======== DATA SHOWN ========

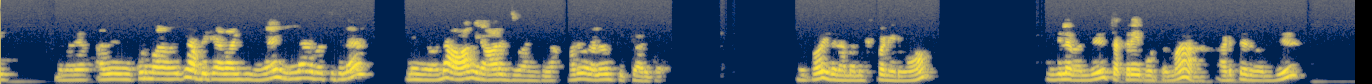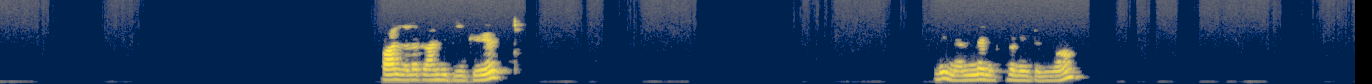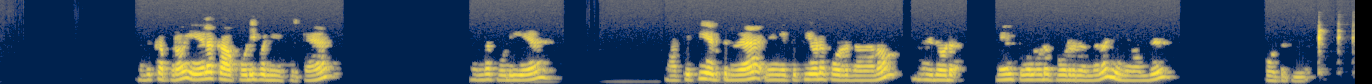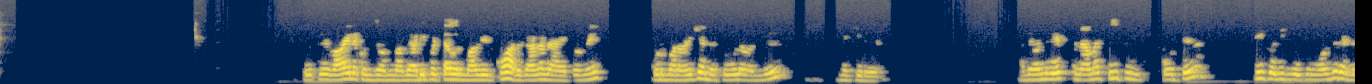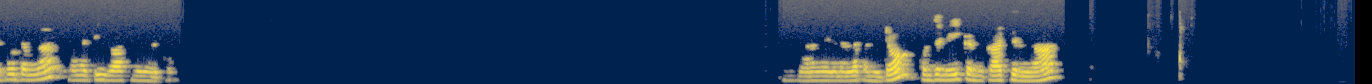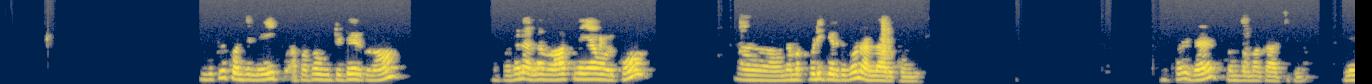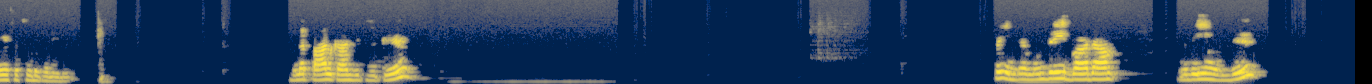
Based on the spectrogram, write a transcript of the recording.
இந்த மாதிரி. அது குடும்பம் வரைக்கும் அப்படி வாங்கிக்கோங்க. இல்லாத பட்சத்தில் நீங்கள் வந்து ஆவின் ஆரஞ்சு வாங்கிக்கலாம். அது ஓரளவு திக்காக இருக்கும். இப்போ இதை நம்ம மிக்ஸ் பண்ணிவிடுவோம் இதில் வந்து சர்க்கரையை போட்டோமா? அடுத்தது வந்து பால் நல்லா காஞ்சிட்டு இருக்கு இப்படி நல்லா மிக்ஸ் பண்ணிட்டு இருந்தோம் அதுக்கப்புறம் ஏலக்காய் பொடி பண்ணி வச்சுருக்கேன். அந்த பொடியை நான் திப்பி எடுத்துடுறேன் நீங்கள் திப்பியோடு போடுறதா இருந்தாலும் இதோட மேல் தோலோடு போடுறதா இருந்தாலும் நீங்கள் வந்து போட்டுக்கணும் இப்போ வாயில் கொஞ்சம் அது அடிபட்டா ஒரு மாதிரி இருக்கும். அதுக்காக நான் எப்பவுமே குடும்பம் வரைக்கும் அந்த தூளை வந்து நிற்கிடுவேன் அதை வந்து வேஸ்ட் பண்ணாமல் டீ தூள் போட்டு டீ கொதிக்க வைக்கும் போது ரெண்டு போட்டோம்னா நல்லா டீ வாசனையாக இருக்கும். பாருங்க இதை நல்லா பண்ணிட்டோம். கொஞ்சம் நெய் கொஞ்சம் காய்ச்சிடலாம். இதுக்கு கொஞ்சம் நெய் அப்பப்போ விட்டுட்டே இருக்கணும். அப்போ தான் நல்லா வாசனையாகவும் இருக்கும். நமக்கு பிடிக்கிறதுக்கும் நல்லா இருக்கும் இது. இப்போ இதை கொஞ்சமாக காய்ச்சிக்கலாம் லேசாக சூடு பண்ணிவிடும் நல்லா பால் காஞ்சிட்டு இருக்கு. இப்போ இந்த முந்திரி பாதாம் இதையும் வந்து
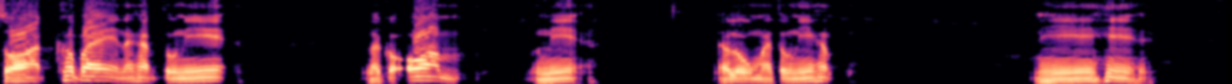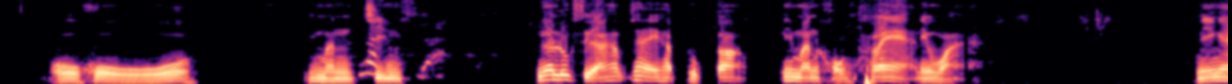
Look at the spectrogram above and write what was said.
สอดเข้าไปนะครับ ตรงนี้ แล้วก็อ้อมตรงนี้ แล้วลงมาตรงนี้ครับ นี่ โอ้โห นี่มันจริง เงื่อนลูกเสือครับใช่ครับ ถูกต้อง นี่มันของแท้นี่หว่า นี่ไง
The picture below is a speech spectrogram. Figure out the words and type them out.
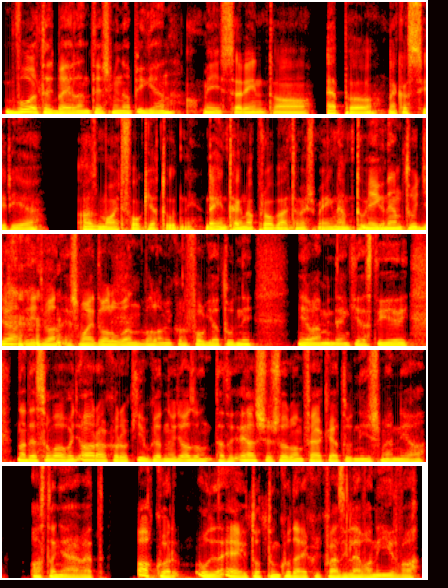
Volt egy bejelentés minap, igen. Ami szerint a Apple-nek a siri az majd fogja tudni. De én tegnap próbáltam, és még nem tudja. Még nem tudja, így van, és majd valóban valamikor fogja tudni. Nyilván mindenki ezt ígéri. Na de szóval, hogy arra akarok kiukadni, hogy azon, tehát hogy elsősorban fel kell tudni ismerni a, azt a nyelvet. Akkor eljutottunk odáig, hogy kvázi le van írva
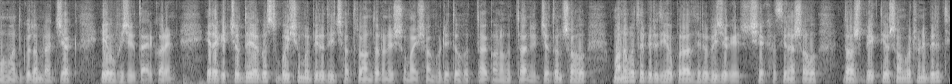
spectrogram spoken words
মোহাম্মদ গুলাম রাজ্জাক এ অভিযোগ দায়ের করেন। এর আগে চোদ্দই আগস্ট বৈষম্য বিরোধী ছাত্র আন্দোলনের সময় সংঘটিত হত্যা, গণহত্যা, নির্যাতন সহ মানবতা বিরোধী অপরাধের অভিযোগে শেখ হাসিনা সহ দশ ব্যক্তি ও সংগঠনের বিরুদ্ধে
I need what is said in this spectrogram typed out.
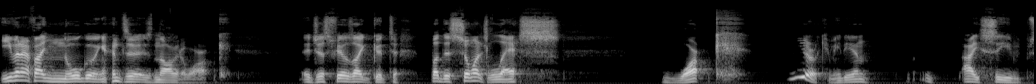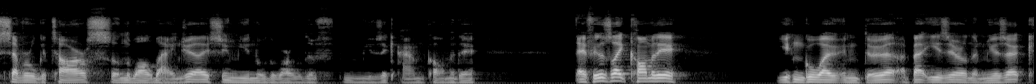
Even if I know going into it is not going to work, it just feels like good to. But there's so much less work. You're a comedian. I see several guitars on the wall behind you. I assume you know the world of music and comedy. It feels like comedy you can go out and do it a bit easier than music.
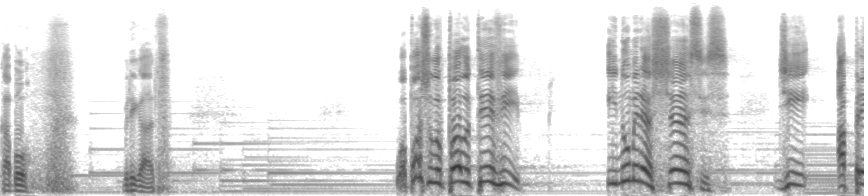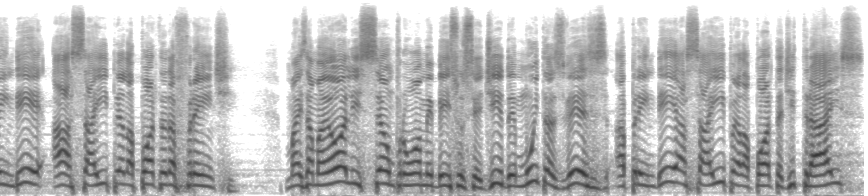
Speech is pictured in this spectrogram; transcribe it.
Acabou. Obrigado. O apóstolo Paulo teve inúmeras chances de aprender a sair pela porta da frente. Mas a maior lição para um homem bem-sucedido é muitas vezes aprender a sair pela porta de trás,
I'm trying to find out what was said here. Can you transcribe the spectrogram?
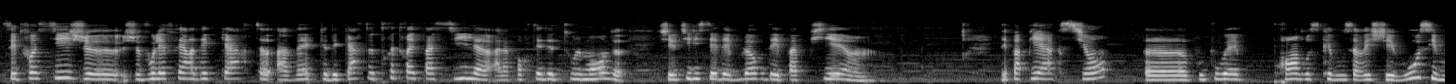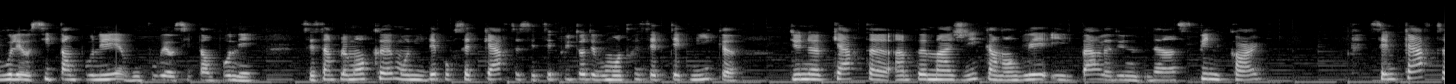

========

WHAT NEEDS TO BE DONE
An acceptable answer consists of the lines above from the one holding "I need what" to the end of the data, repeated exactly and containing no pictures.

TASK RESPONSE
I need what is said in this spectrogram typed out.
Even if I know going into it is not going to work, it just feels like good to. But there's so much less work. You're a comedian. I see several guitars on the wall behind you. I assume you know the world of music and comedy. It feels like comedy you can go out and do it a bit easier than music.
Speech is pictured in this spectrogram; transcribe it.
Acabou. Obrigado. O apóstolo Paulo teve inúmeras chances de aprender a sair pela porta da frente. Mas a maior lição para um homem bem-sucedido é muitas vezes aprender a sair pela porta de trás,
I'm trying to find out what was said here. Can you transcribe the spectrogram?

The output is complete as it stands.